Information given:
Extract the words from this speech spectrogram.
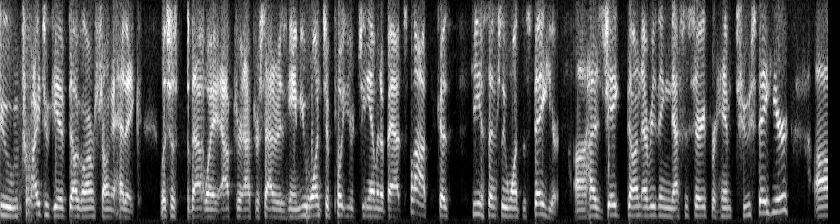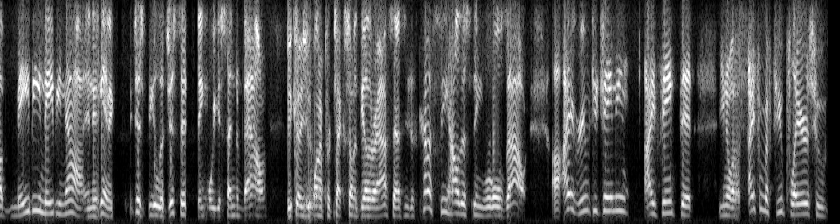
to try to give Doug Armstrong a headache. Let's just put it that way. After after Saturday's game, you want to put your GM in a bad spot because he essentially wants to stay here. Uh, has Jake done everything necessary for him to stay here? Uh, maybe, maybe not. And again, it could just be a logistic thing where you send him down because you want to protect some of the other assets and just kind of see how this thing rolls out. Uh, I agree with you, Jamie. I think that you know, aside from a few players who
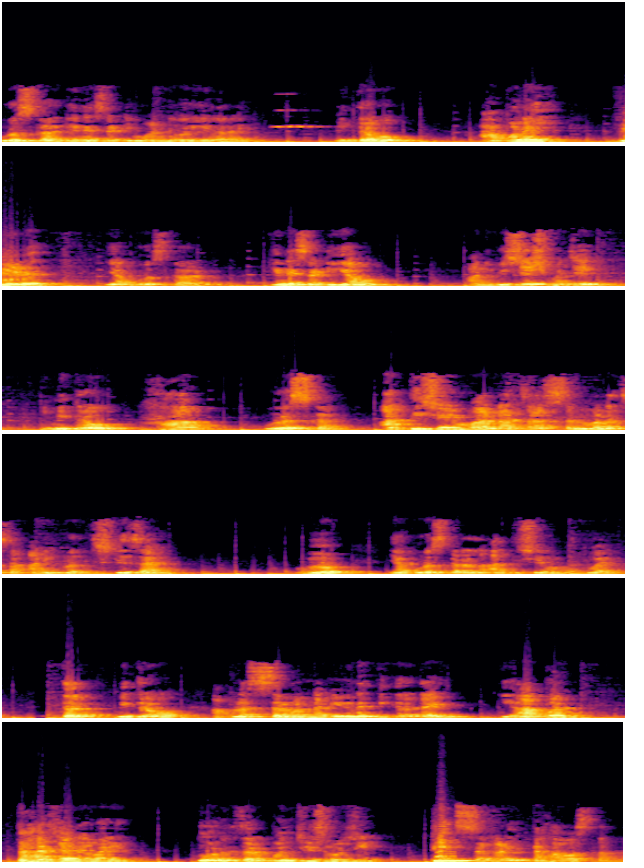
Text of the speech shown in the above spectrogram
पुरस्कार घेण्यासाठी मान्यवर येणार आहे मित्र हो आपणही वेळेत या पुरस्कार घेण्यासाठी यावं. आणि विशेष म्हणजे मित्र हो, हा पुरस्कार अतिशय मानाचा सन्मानाचा आणि प्रतिष्ठेचा आहे. म्हणून या पुरस्काराला अतिशय महत्त्व आहे. तर मित्र हो आपल्या सर्वांना मी विनंती करत आहे की आपण दहा जानेवारी दोन हजार पंचवीस रोजी ठीक सकाळी दहा वाजता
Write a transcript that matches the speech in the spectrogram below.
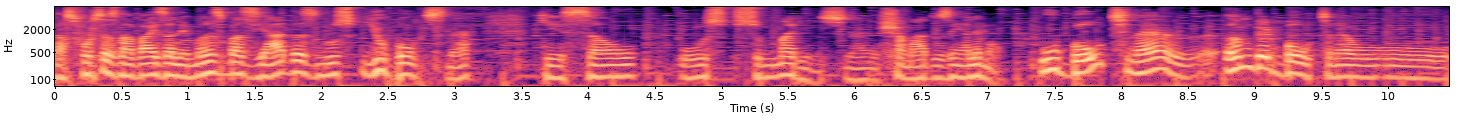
das forças navais alemãs baseadas nos U-boats, né? que são os submarinos, né, chamados em alemão. O boat, né, underboat, né, o,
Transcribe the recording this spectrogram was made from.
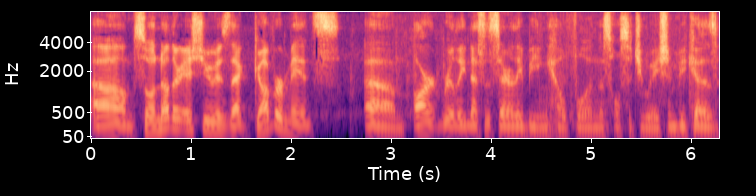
Um, so another issue is that governments um, aren't really necessarily being helpful in this whole situation because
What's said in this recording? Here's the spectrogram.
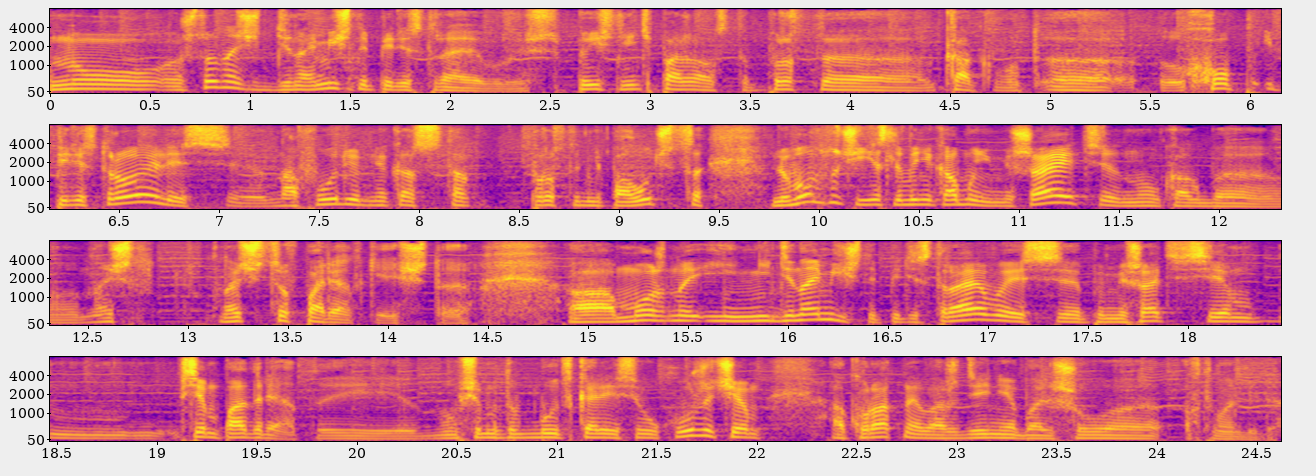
Ну, что значит динамично перестраиваюсь? Поясните, пожалуйста. Просто как вот э, хоп и перестроились на фуре, мне кажется, так просто не получится. В любом случае, если вы никому не мешаете, ну, как бы, значит, значит все в порядке, я считаю. А, можно и не динамично перестраиваясь, помешать всем, всем подряд. И, в общем, это будет, скорее всего, хуже, чем аккуратное вождение большого автомобиля.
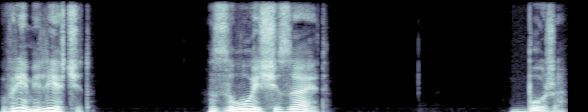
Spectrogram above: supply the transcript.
Время лечит. Зло исчезает. Боже,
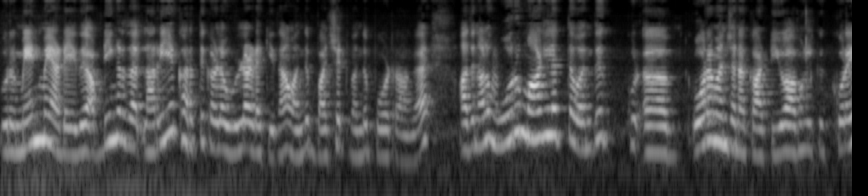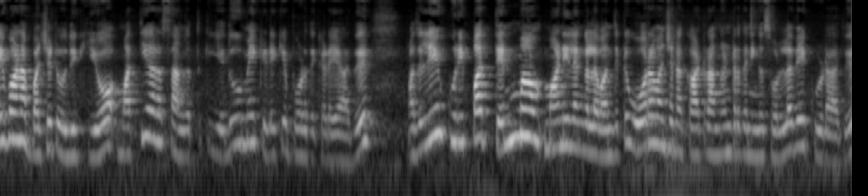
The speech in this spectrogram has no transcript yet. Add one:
ஒரு மேன்மை அடையுது அப்படிங்கிறத நிறைய கருத்துக்களை உள்ளடக்கி தான் வந்து பட்ஜெட் வந்து போடுறாங்க. அதனால ஒரு மாநிலத்தை வந்து கு- காட்டியோ அவங்களுக்கு குறைவான பட்ஜெட் ஒதுக்கியோ மத்திய அரசாங்கத்துக்கு எதுவுமே கிடைக்க போகிறது கிடையாது. அதுலேயும் குறிப்பாக தென் மா மாநிலங்களை வந்துட்டு ஓரவஞ்சனை காட்டுறாங்கன்றதை நீங்கள் சொல்லவே கூடாது.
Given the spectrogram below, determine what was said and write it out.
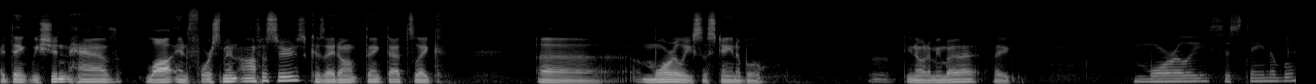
I think we shouldn't have law enforcement officers because I don't think that's like uh, morally sustainable. Mm. Do you know what I mean by that? Like, Morally sustainable.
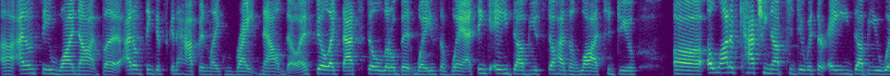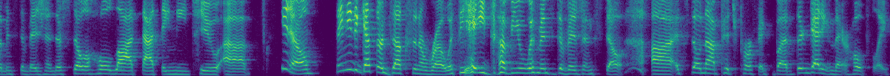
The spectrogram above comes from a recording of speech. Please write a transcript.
uh, I don't see why not, but I don't think it's going to happen like right now, though. I feel like that's still a little bit ways of way. I think AEW still has a lot to do. Uh, a lot of catching up to do with their AEW women's division. There's still a whole lot that they need to, uh, you know, they need to get their ducks in a row with the AEW women's division still. Uh, it's still not pitch perfect, but they're getting there, hopefully.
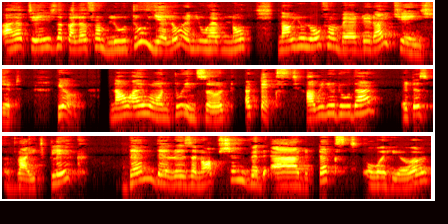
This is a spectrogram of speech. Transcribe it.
I have changed the color from blue to yellow and you have no, now you know from where did I change it. Here, now I want to insert a text. How will you do that? It is right click. Then there is an option with add text over here.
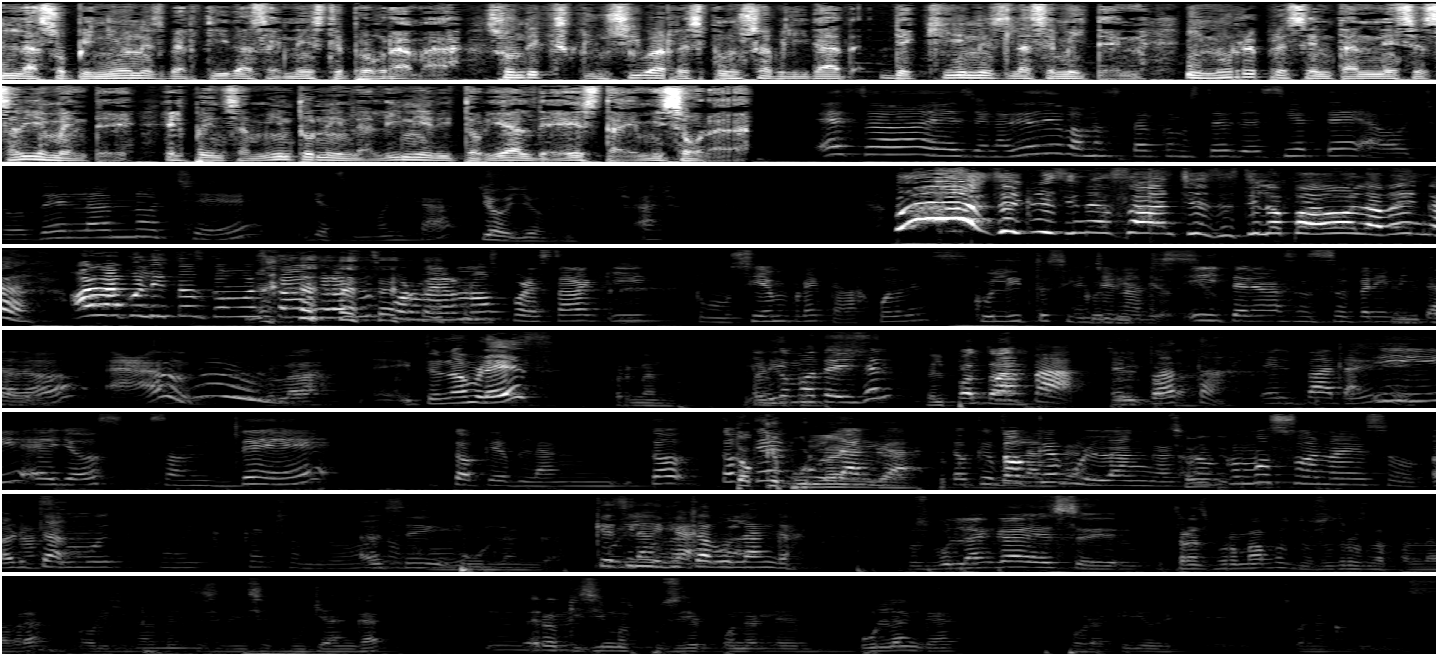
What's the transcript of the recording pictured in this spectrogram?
Las opiniones vertidas en este programa son de exclusiva responsabilidad de quienes las emiten y no representan necesariamente el pensamiento ni la línea editorial de esta emisora. Eso es Llena de Odio. Vamos a estar con ustedes de 7 a 8 de la noche. Yo soy Mónica. Yo, yo, yo. Ah, ¡Ah! Soy Cristina Sánchez, de estilo Paola, venga. Hola, culitos, ¿cómo están? Gracias por vernos, por estar aquí, como siempre, cada jueves. Culitos y En Llena culitos. Y tenemos un súper invitado. Au. Hola, ¿Y tu nombre es? Fernando. ¿Y cómo te dicen? El pata. Pata. Soy El Pata. El pata. Ok. Y ellos son de Toque Blanco. toque, Toque Bulanga. Bulanga. Toque Toque Bulanga. bulanga. Soy ¿Cómo, de- cómo suena eso? Ahorita- Así muy, muy cachondón. Así. ¿o cómo? Bulanga. ¿Qué Bulanga. significa bulanga? Pues bulanga es, eh, transformamos nosotros la palabra, originalmente se dice bullanga, pero Ujú. quisimos pusir, ponerle bulanga por aquello de que suena como más,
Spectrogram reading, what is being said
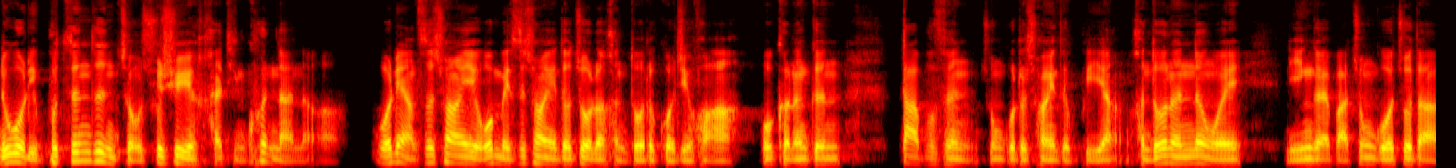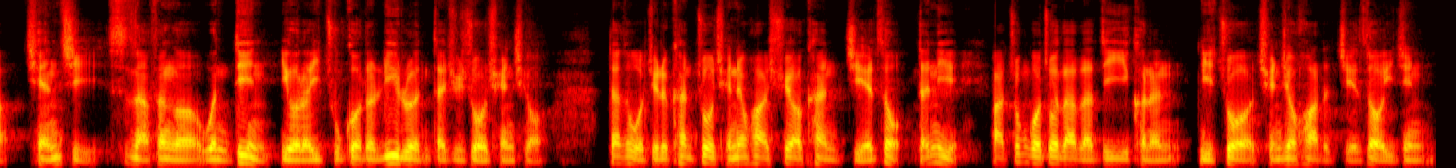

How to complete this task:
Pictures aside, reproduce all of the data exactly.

The completed task:
Extract the words from this speech spectrogram.
to try to give Doug Armstrong a headache. Let's just put it that way. After after Saturday's game, you want to put your GM in a bad spot because he essentially wants to stay here. Uh, has Jake done everything necessary for him to stay here? Uh, maybe, maybe not. And again, it could just be a logistic thing where you send him down because you want to protect some of the other assets and just kind of see how this thing rolls out. Uh, I agree with you, Jamie. I think that you know, aside from a few players who
Text of the speech shown in the above spectrogram
पुरस्कार घेण्यासाठी मान्यवर येणार आहे मित्र हो आपणही वेळेत या पुरस्कार घेण्यासाठी यावं. आणि विशेष म्हणजे मित्र हो, हा पुरस्कार अतिशय मानाचा सन्मानाचा आणि प्रतिष्ठेचा आहे. म्हणून या पुरस्काराला अतिशय महत्त्व आहे. तर मित्र हो आपल्या सर्वांना मी विनंती करत आहे की आपण दहा जानेवारी दोन हजार पंचवीस रोजी ठीक सकाळी दहा वाजता
Write a transcript that matches the speech in the spectrogram below.
das forças navais alemãs baseadas nos U-boats, né? que são os submarinos, né, chamados em alemão. O boat, né, underboat, né, o,
Transcribe the recording this spectrogram was made from.
Um, so another issue is that governments um, aren't really necessarily being helpful in this whole situation because
What's said in this recording? Here's the spectrogram.
Ну, что значит динамично перестраиваюсь? Поясните, пожалуйста. Просто как вот э, хоп и перестроились на фуре, мне кажется, так просто не получится. В любом случае, если вы никому не мешаете, ну, как бы, значит, значит все в порядке, я считаю. А, можно и не динамично перестраиваясь, помешать всем, всем подряд. И, в общем, это будет, скорее всего, хуже, чем аккуратное вождение большого автомобиля.
Spectrogram above: supply the transcript.
Время лечит. Зло исчезает. Боже,
The speech in this spectrogram has no transcript yet. Add one:
ஒரு மேன்மை அடையுது அப்படிங்கிறத நிறைய கருத்துக்களை உள்ளடக்கி தான் வந்து பட்ஜெட் வந்து போடுறாங்க. அதனால ஒரு மாநிலத்தை வந்து கு- காட்டியோ அவங்களுக்கு குறைவான பட்ஜெட் ஒதுக்கியோ மத்திய அரசாங்கத்துக்கு எதுவுமே கிடைக்க போகிறது கிடையாது. அதுலேயும் குறிப்பாக தென் மா மாநிலங்களை வந்துட்டு ஓரவஞ்சனை காட்டுறாங்கன்றதை நீங்கள் சொல்லவே கூடாது.
Given the spectrogram below, determine what was said and write it out.
I think we shouldn't have law enforcement officers because I don't think that's like uh, morally sustainable. Mm. Do you know what I mean by that? Like, Morally sustainable.
The spectrogram above comes from a recording of speech. Please write a transcript.
uh, I don't see why not, but I don't think it's going to happen like right now, though. I feel like that's still a little bit ways of way. I think AEW still has a lot to do. Uh, a lot of catching up to do with their AEW women's division. There's still a whole lot that they need to, uh, you know, they need to get their ducks in a row with the AEW women's division still. Uh, it's still not pitch perfect, but they're getting there, hopefully.
This is a spectrogram of speech. Transcribe it.
I have changed the color from blue to yellow and you have no, now you know from where did I change it. Here, now I want to insert a text. How will you do that? It is right click. Then there is an option with add text over here.
What's the transcript of the recording pictured in this spectrogram?
Las opiniones vertidas en este programa son de exclusiva responsabilidad de quienes las emiten y no representan necesariamente el pensamiento ni la línea editorial de esta emisora. Eso es Llena de Odio. Vamos a estar con ustedes de 7 a 8 de la noche. Yo soy Mónica. Yo, yo, yo. Ah, ¡Ah! Soy Cristina Sánchez, de estilo Paola, venga. Hola, culitos, ¿cómo están? Gracias por vernos, por estar aquí, como siempre, cada jueves. Culitos y En Llena culitos. Y tenemos un súper invitado. Au. Hola, ¿Y tu nombre es? Fernando. ¿Y cómo te dicen? El pata. Pata. Soy El Pata. El pata. Ok. Y ellos son de Toque Blanco. toque, Toque Bulanga. Bulanga. Toque Toque Bulanga. bulanga. Soy ¿Cómo, de- cómo suena eso? Ahorita- Así muy, muy cachondón. Así. ¿o cómo? Bulanga. ¿Qué Bulanga. significa bulanga? Pues bulanga es, eh, transformamos nosotros la palabra, originalmente se dice bullanga, pero Ujú. quisimos pusir, ponerle bulanga por aquello de que suena como más,
Spectrogram reading, what is being said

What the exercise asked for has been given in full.